The program has been involved in others types of collaboration as well. Viva el Arte has donated art and music books to the Isla Vista Elementary School Library, and representatives from Viva el Arte are working with music teacher Blair Looker to design a backdrop for the main stage. Boyer said the artwork would benefit the school and provide a beautiful background for future Viva el Arte performances there.
Viva el Arte Performers: The groups that have performed since the program’s inception eight years ago come from a variety of countries, including Mexico, Colombia, Costa Rica, Canada, Panama, the United States, and Cuba and other Caribbean nations. Representatives from the consortium that runs this program, the Marjorie Luke Theatre, the Guadalupe Cultural Arts and Education Center, Isla Vista School, and UCSB Arts & Lectures come up with the year’s performance schedule by getting together and throwing out suggestions.
Oliverson said that it’s not hard for the group to come up with ideas. “Everyone knows someone,” she said. In the case of the band Troker, Aliz Ruvalcaba, the Santa Barbara coordinator for the program, had known the band members from growing up in their hometown, Guadalajara. Oliverson is in charge of taking these suggestions and working out the logistics to make the performances happen.
While all the performances feature Latin American music and art, there are different styles represented at each performance. “We want to have variety,” Boyer said. For example, while organizers know that mariachi music is particularly popular, they don’t invite only mariachi groups. “It’s not meant to be one kind of music. We want to have diversity,” she explained.
The line up for the rest of the year includes:
• Ballet Hispanico, a Latino-inspired modern dance group, which will perform at Isla Vista School on Friday, January 11, at 7 p.m.
• Mariachi Sol de Mexico, a 13-member ensemble, on Friday, February 8, at 7 p.m.
• Los TexManiacs, a Tex-Mex band with rock, blues, and rhythm-and-blues influences, at Isla Vista School on Friday, April 5, 7 p.m.
These groups will also perform at other locations throughout the area. Before Troker was done with their four-day visit to the Santa Barbara area, they had performed 12 times at venues from Guadalupe to Carpinteria. Some of the venues included Guadalupe’s Salad Bowl Festival, the Marjorie Luke Theater in downtown Santa Barbara, Los Prietos Boys Camp, the Goleta Lemon Festival, Carpinteria High School, and McKinley Elementary School. “They had a whirlwind weekend,” Boyer noted.
Oliverson said that schools interested in participating in this program should post a message on Viva el Arte’s Facebook page.
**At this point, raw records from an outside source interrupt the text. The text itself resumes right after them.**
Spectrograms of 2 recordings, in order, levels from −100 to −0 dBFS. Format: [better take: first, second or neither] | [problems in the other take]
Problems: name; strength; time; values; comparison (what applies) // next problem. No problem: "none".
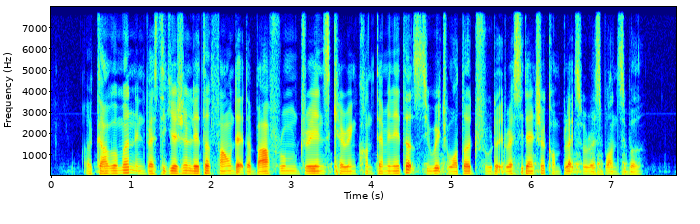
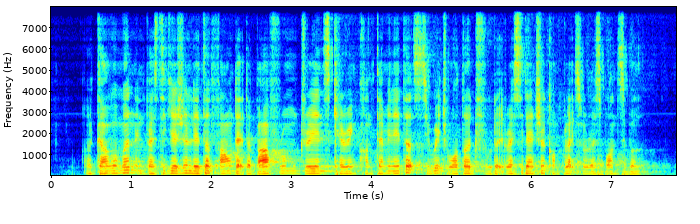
first | room echo; dies away in 1.9 s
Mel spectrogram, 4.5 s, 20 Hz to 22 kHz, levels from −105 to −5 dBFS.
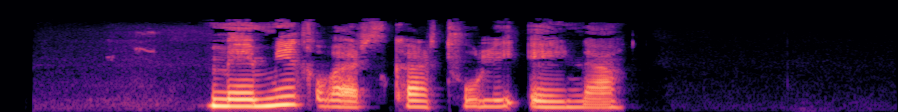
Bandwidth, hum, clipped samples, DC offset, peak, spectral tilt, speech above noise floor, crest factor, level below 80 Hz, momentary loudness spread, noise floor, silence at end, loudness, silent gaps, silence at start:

¡Viva el Arte de Santa Bárbara! is funded by the James Irvine Foundation, the National Endowment for the Arts, the SAGE Foundation, the Santa Barbara Foundation, Incredible Children’s Art Network, the UCSB Office of Education Partnerships, and the Santa Barbara County Arts Commission, among other organizations.